(Story updated at 1:00 p.m. ET)
In a pre-Labor Day weekend bid to lower its backlog of contentious payment disputes, the CMS late Friday offered to pay hospitals 68% of all medical claims appealed by the service providers after having been rejected by outside auditors.
Most of the claims rejected by recovery auditor contractors
– so-called RACs – involved disputes over the validity of short inpatient stays, which the RACs say should have been billed at outpatient rates. The process puts the entire payment on hold. There is now a two-year backlog of hospital appeals before the Office of Medicare Hearings and Appeals.
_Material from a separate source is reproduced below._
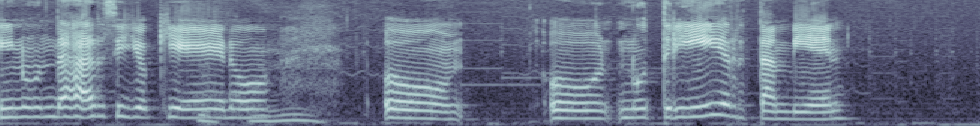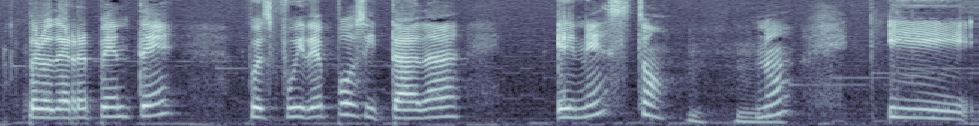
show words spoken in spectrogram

“CMS encourages hospitals with inpatient status claims currently in the appeals process to make use of this administrative agreement mechanism to alleviate the administrative burden of current appeals on both the hospital and Medicare system,” the agency said in its late Friday statement
. Acute care and critical access hospitals are eligible for the settlement offer; psychiatric, inpatient rehab, long-term care, cancer and children's hospitals are not.
All hospital trade associations have been vigorously lobbying the CMS to revamp its audit process. They claim paying outside contractors on commission creates an incentive to dispute claims “with little regard for the accuracy of their denials.”
The American Hospital Association
, which has filed suit challenging the appeals-driven delays in payments, admitted the CMS offer “could provide some temporary relief.” But it called the deal narrow.
It “fails to address the underlying cause of the problem – overzealous RAC reviewers,” the AHA said in a prepared statement.
Yet many hospitals may take CMS up on the Labor Day holiday offer, calculating that getting paid 68% of a claim soon – Medicare says it will pay claims subject to the offer within 60 days – beats waiting two years for an appeal that could go either way.
Hospitals have until the end of October to file settlement offers. They also can request an extension, the CMS statement said.
"I anticipate that many FAH members will take advantage of this voluntary settlement," said Chip Kahn
, president of the Federation of American Hospitals